CA (Crim Div) (Lindblom LJ, Hilliard J, Judge Flewitt QC)
6 May 2020
On a true construction of the Environmental Permitting (England and Wales) Regulations 2010 reg.5, the consequence of any breach of the exemption requirements under Sch.2 para.3(1) was that a waste treatment company’s operation was no longer an “exempt waste operation” and had ceased, on the breach, to be an “exempt facility”. At that point it could only be a “regulated facility”, for which no permit had been granted.
CA (Crim Div) (Lord Burnett LCJ, Dame Victoria Sharp PQBD, Fulford LJ, McGowan J, Cavanagh J)
29 April 2020
The Court of Appeal affirmed that the test for dishonesty in the criminal context was that set out by the Supreme Court in Ivey v Genting Casinos UK Ltd (t/a Crockfords Club)  UKSC 67, expressly overruling R. v Ghosh (Deb Baran)  Q.B. 1053. The effect was that, in Ivey, the Supreme Court had altered the established common law approach to precedent in the criminal courts by stating that the test for dishonesty it had identified, albeit strictly contained in obiter dicta, should be followed in preference to an otherwise binding authority of the Court of Appeal.
CA (Crim Div) (Fulford LJ, Carr J, Goss J)
2 April 2020
A conviction for conspiracy to pervert the course of justice, involving two co-conspirators only, was quashed as the trial judge had erred in admitting under the Police and Criminal Evidence Act 1984 s.74(1) evidence of the guilty plea of one co-conspirator in the trial of the other. In a “closed” conspiracy involving only two alleged conspirators, such evidence effectively decided the central issue of whether the defendants had entered into the conspiracy and should have been excluded under s.78 of the Act.

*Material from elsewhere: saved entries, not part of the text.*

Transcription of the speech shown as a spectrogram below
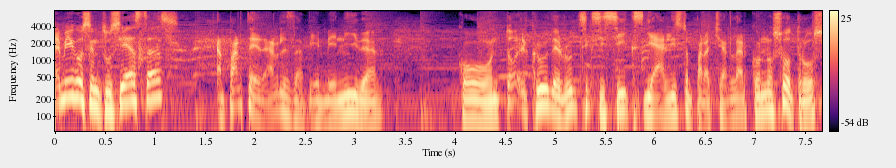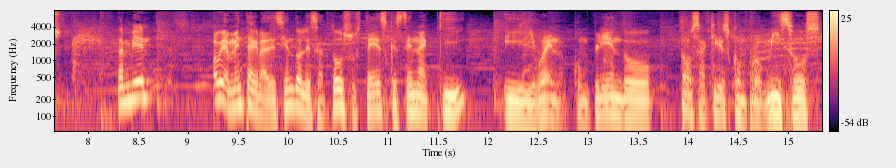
Amigos entusiastas, aparte de darles la bienvenida con todo el crew de Route 66 ya listo para charlar con nosotros, también obviamente agradeciéndoles a todos ustedes que estén aquí y bueno, cumpliendo todos aquellos compromisos,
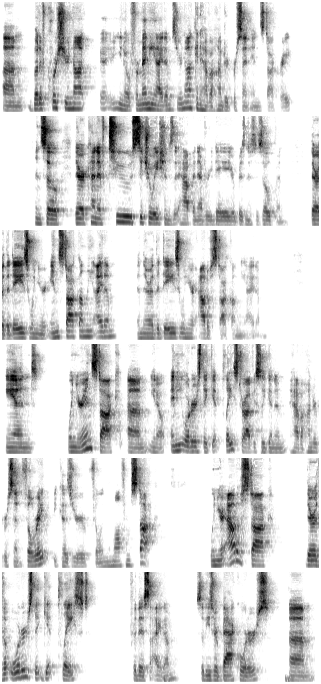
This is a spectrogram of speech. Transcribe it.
Um, but of course, you're not, uh, you know, for many items, you're not going to have a 100% in stock rate. And so there are kind of two situations that happen every day your business is open. There are the days when you're in stock on the item, and there are the days when you're out of stock on the item. And when you're in stock, um, you know, any orders that get placed are obviously going to have a 100% fill rate because you're filling them all from stock. When you're out of stock, there are the orders that get placed for this item. So these are back orders. Um,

CA (Crim Div) (Leggatt LJ, May J, Judge Stockdale QC)
21 February 2020
In an appeal against a rape conviction, the trial judge’s omission to direct the jury in the form recommended in R. v Sheehan (Michael)  1 W.L.R. 739 on the relevance of intoxication to intention did not render the conviction unsafe. The Sheehan direction was not a direction on a matter of law, but on how the jury should approach its fact-finding task. The jury had been directed in the clearest terms to assess the evidence and decide what factual inferences to draw.
CA (Crim Div) (Thirlwall LJ, Cheema-Grubb J, Judge Wendy Joseph QC)

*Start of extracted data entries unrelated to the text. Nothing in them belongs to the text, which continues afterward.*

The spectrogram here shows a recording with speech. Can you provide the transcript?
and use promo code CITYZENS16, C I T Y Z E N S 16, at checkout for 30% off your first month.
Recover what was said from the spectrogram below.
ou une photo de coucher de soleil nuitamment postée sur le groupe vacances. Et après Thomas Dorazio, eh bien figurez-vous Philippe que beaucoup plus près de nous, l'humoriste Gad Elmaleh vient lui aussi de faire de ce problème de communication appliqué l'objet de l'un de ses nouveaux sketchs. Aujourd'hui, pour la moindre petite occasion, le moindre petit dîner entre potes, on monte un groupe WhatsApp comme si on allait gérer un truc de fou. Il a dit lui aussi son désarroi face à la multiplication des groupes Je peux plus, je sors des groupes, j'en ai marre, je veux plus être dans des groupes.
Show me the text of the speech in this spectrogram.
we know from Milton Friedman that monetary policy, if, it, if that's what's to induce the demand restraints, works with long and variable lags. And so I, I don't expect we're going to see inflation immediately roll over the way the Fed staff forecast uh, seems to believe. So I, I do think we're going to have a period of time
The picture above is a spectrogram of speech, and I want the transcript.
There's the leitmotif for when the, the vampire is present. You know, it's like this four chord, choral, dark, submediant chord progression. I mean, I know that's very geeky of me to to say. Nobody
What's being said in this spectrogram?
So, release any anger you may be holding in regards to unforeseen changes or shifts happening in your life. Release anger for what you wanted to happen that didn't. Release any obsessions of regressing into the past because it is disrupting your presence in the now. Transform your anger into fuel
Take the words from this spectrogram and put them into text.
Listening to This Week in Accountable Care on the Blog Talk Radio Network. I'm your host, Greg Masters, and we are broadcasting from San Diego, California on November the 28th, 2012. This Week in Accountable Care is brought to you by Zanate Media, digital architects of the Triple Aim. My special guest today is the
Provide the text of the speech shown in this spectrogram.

12 February 2020
The court upheld a conviction for conspiracy to possess prohibited firearms with intent to endanger life in the case of an offender who had been involved in the importation of firearms, concealed in soft toys, from the US. It could not be said that the judge had erred in directions given to the jury in relation to circumstantial evidence and hearsay evidence.
CA (Crim Div) (Singh LJ, Spencer J, Judge Leonard QC)
21 January 2020
For the purposes of commission of the offence of possession of an article for use in fraud, contrary to the Fraud Act 2006 s.6(1), the phrase “for use in the course of or in connection with any fraud” could apply to articles that were used to mislead a victim, but also to articles created later in order to disguise or mask the fraud. There was nothing in the authorities to the effect that the relevant fraud could not be one which had been committed in the past.
CA (Crim Div) (Lord Burnett LCJ, Sweeney J, Sir Roderick Evans)
29 November 2019
In an indecent assault trial which turned on the comparative credibility of the complainant and the defendant, the judge should have given a full good-character direction in respect of the defendant. His failure to do so, coupled with his direction that the jury should treat the unchallenged evidence of the defendant’s character witnesses with caution, simply because they knew him well, rendered the defendant’s conviction unsafe.
CA (Crim Div) (Leggatt LJ, Carr J, Judge Thomas QC)
24 October 2019
A sentence of 20 years’ imprisonment was manifestly excessive in respect of a husband who had been convicted of the attempted murder of his wife. The sentencing judge had erred in not giving proper consideration as to whether the offender’s adjustment disorder had impaired his mental functioning. The appropriate sentence was one of 17 years’ imprisonment.
CA (Crim Div) (Hamblen LJ, Andrew Baker J, Sir Roderick Evans)
17 October 2019
A conviction under the Child Abduction Act 1984 s.2(1)(b) was overturned where the defendant with communication difficulties had not had the benefit of an intermediary to assist him in giving evidence and in understanding the questions put to him in cross-examination. His co-accused, who had comparable communication difficulties, had had an intermediary throughout his trial; therefore, there was no parity of approach and there had been real unfairness to the defendant in relation to both the giving of his evidence and the jury’s ability to assess it.
CA (Crim Div) (Hamblen LJ, Sweeney J, Moulder J)
3 October 2019
An appeal against a conviction for conspiracy to commit violent disorder was allowed because there was a real risk that the conviction was unsafe in the light of the confusing and potentially misleading directions given by the trial judge in answer to a jury question.